Nepal is a relatively small, land-locked agricultural state squeezed between China and India, Asia’s main rising powers. While its importance is limited on its own, in the context of ongoing Sino-India competition Nepal holds a greater geopolitical significance. As a matter of fact, it is a typical example of buffer state between two great powers. But for a buffer zone to preserve its nature, a fundamental requirement must be respected: none of the two neighbors should have a prominent role in its affairs. In other words, there must be a mutually acceptable status quo. If the buffer state starts leaning toward one power, the equilibrium is put at risk as the other will consider it an extension of its competitor, and therefore as a potential threat.
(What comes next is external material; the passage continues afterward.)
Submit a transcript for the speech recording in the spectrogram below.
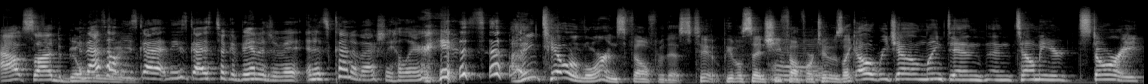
Outside the building, and that's how waiting. these guys these guys took advantage of it, and it's kind of actually hilarious. I think Taylor Lorenz fell for this too. People said she fell for it too. It was like, "Oh, reach out on LinkedIn and tell me your story."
Recent geopolitical developments indicate that this may well be the case in Nepal; the equilibrium is straining, with potential ramifications for the region and beyond.
Originally a Kingdom within the sphere of influence of the British Empire, Nepal began facing serious political troubles in 1996, when a Maoist insurgency triggered a civil war that lasted 10 years. In 2008, two years after the end of the conflict, the monarchy was abolished and Nepal became a federal democratic republic. In the short term, this did not have much of an effect on the country’s foreign policy, and especially towards India. Nepal maintained friendly (and some even say subordinate) relations with its large southern neighbor for decades.